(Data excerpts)
════════════════════

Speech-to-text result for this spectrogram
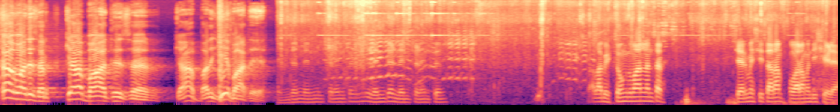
क्या बात है सर? क्या बात है सर? क्या बात ये बात है। चला भेटतो मग तुम्हाला नंतर चेअरमॅन सीताराम वारामध्ये शेळ्या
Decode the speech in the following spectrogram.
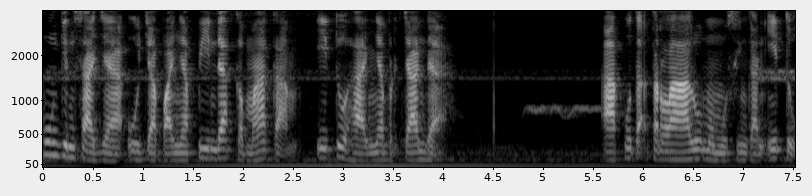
Mungkin saja ucapannya pindah ke makam itu hanya bercanda. Aku tak terlalu memusingkan itu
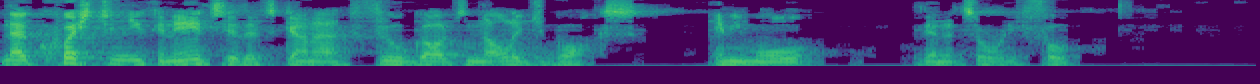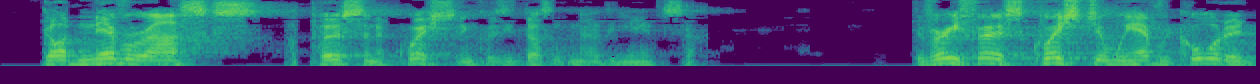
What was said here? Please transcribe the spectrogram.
no question you can answer that's going to fill God's knowledge box any more than it's already full. God never asks a person a question because he doesn't know the answer. The very first question we have recorded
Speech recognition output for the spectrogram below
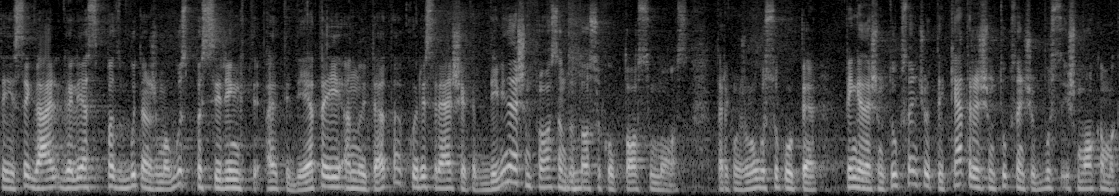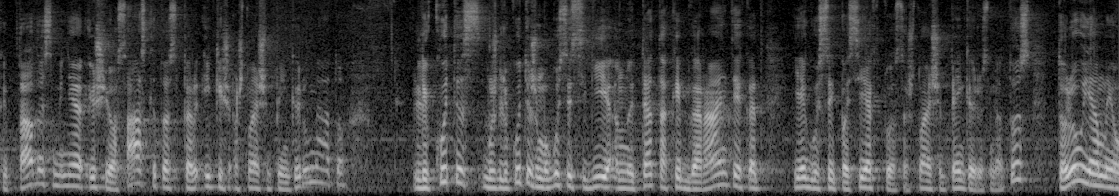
tai jisai gal, galės pats būtent žmogus pasirinkti atidėtą į anuitetą, kuris reiškia, kad 90 procentų to sukauptos sumos, tarkim, žmogus sukaupė 50 tūkstančių, tai 40 tūkstančių bus išmokama, kaip Tadas minėjo, iš jo sąskaitos per iki 85 metų. Likutis, už likutį žmogus įsigyja anuitetą kaip garantiją, kad jeigu jisai pasiektų tuos 85 metus, toliau jam jau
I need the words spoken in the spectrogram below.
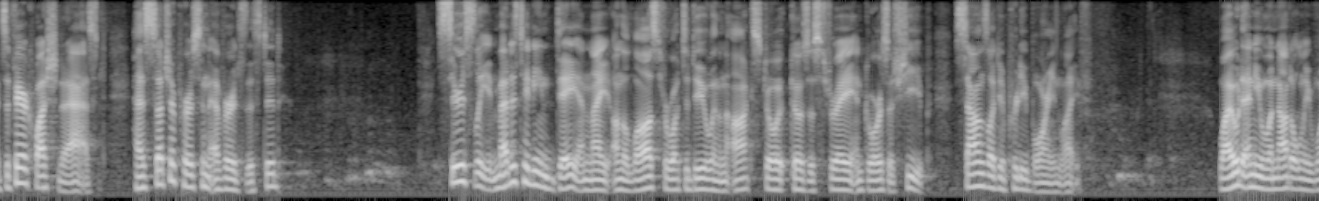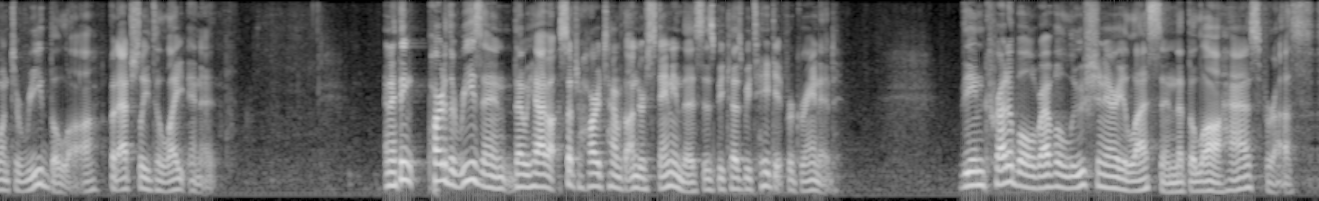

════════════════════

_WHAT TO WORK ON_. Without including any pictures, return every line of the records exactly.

_RESULT OF THE EXERCISE_.
Speech-to-text result for this spectrogram
क्या बात है सर? क्या बात है सर? क्या बात ये बात है। चला भेटतो मग तुम्हाला नंतर चेअरमॅन सीताराम वारामध्ये शेळ्या
Decode the speech in the following spectrogram.
Mungkin saja ucapannya pindah ke makam itu hanya bercanda. Aku tak terlalu memusingkan itu
What was said here? Please transcribe the spectrogram.
no question you can answer that's going to fill God's knowledge box any more than it's already full. God never asks a person a question because he doesn't know the answer. The very first question we have recorded
Speech recognition output for the spectrogram below
tai jisai gal, galės pats būtent žmogus pasirinkti atidėtą į anuitetą, kuris reiškia, kad 90 procentų to sukauptos sumos, tarkim, žmogus sukaupė 50 tūkstančių, tai 40 tūkstančių bus išmokama, kaip Tadas minėjo, iš jo sąskaitos per iki 85 metų. Likutis, už likutį žmogus įsigyja anuitetą kaip garantiją, kad jeigu jisai pasiektų tuos 85 metus, toliau jam jau
I need the words spoken in the spectrogram below.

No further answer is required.